Dean has for this special event written three new songs (all performed here) including the very reflective “Hayride” and it is another song in his classic self-penned style. The Felsons as friends and individuals have, as we all have, experienced as many highs and lows in their lives, and it is this odd balancing of the scales of life, this weighing every triumph on one side with tragedy on the other side that Dean has the ability to express in words that touch so many of us. It would be interesting to hopefully hear soon some new Felsons songs as the passing of time and experiences will have left so many new avenues of personal emotions for them to explore as musicians. Who knows, somewhere in the band there is that “The Rise and Fall of Eddie Felson” album just somewhere out there waiting to be written.

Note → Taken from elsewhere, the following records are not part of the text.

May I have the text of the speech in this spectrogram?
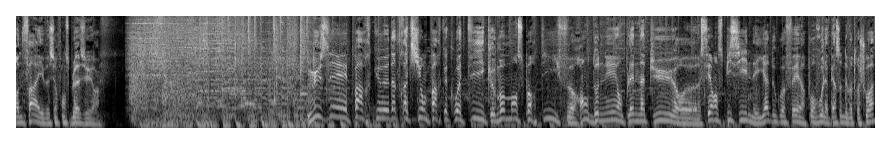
Maroon 5 sur France Bleu Azur. Musée, parc d'attractions, parc aquatique, moments sportifs, randonnée en pleine nature, euh, séance piscine, et il y a de quoi faire pour vous, la personne de votre choix.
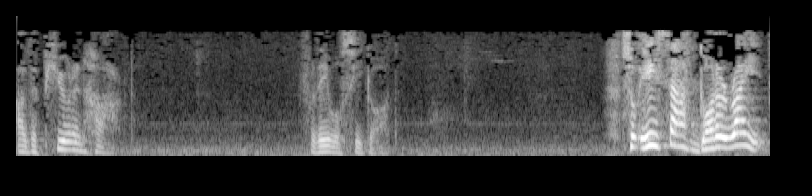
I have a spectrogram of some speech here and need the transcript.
are the pure in heart, for they will see God. So Asaph got it right.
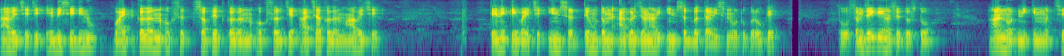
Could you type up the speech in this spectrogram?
આવે છે જે એબીસીડીનો વ્હાઇટ કલરનો અક્ષર, સફેદ કલરનો અક્ષર જે આછા કલરમાં આવે છે. તેને કહેવાય છે ઇન્સર્ટ તે હું તમને આગળ જણાવી ઇન્સર્ટ બતાવીશ નોટ ઉપર ઓકે તો સમજાઈ ગયું હશે દોસ્તો? આ નોટની કિંમત છે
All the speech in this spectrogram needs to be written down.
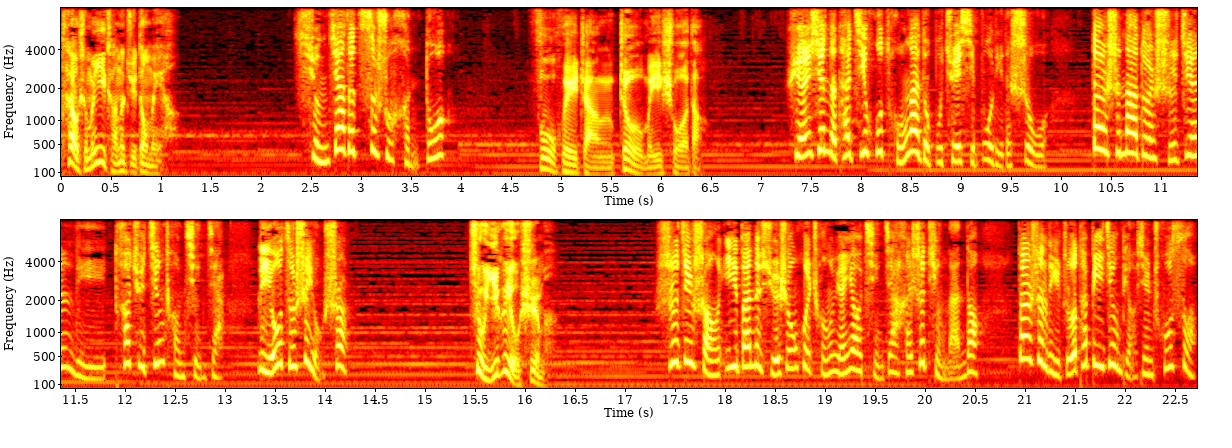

Dean Owens of course could not get away from performing some of his own solo works and “The Man From Leith” simply had to be in this set. More than a few musical surprises along the way too from the opening acapella version of The Beatles “Nowhere Man” to a return towards the end of the show and the band’s country blues/rockabilly roots with a great performance of the Elvis classic “Hound Dog” complete with an audience wondering if the poor old souls will get back up from the floor again without serious injury to themselves. A rock’n’roll classic, but for me the original Big Mama Thornton version with the original lyrics (that Elvis changed for the worse) will always be the one for me.
It has been a long journey for everyone in the band to where they are at tonight, and perhaps time in this review to reflect that no one ever walks life’s paths alone and that family and friends need to be there with them too. Also, any band/musician needs one extra person, a very good manager who is always there working away for them, unseen behind the music. For Dean Owens, that very special manager is the lovely Morag Neil.
Live music does not happen on its own without a lot of work, organisation and planning from a lot of people, and a night like this one makes you appreciate just how important an organisation like Soundhouse is to our local music scene with regular Monday night events at The Traverse and events at other venues. So, a festive thank you to Douglas, Jane-Ann and everyone at Soundhouse for their hard work all year round in bringing live music to us all.
Review by Tom King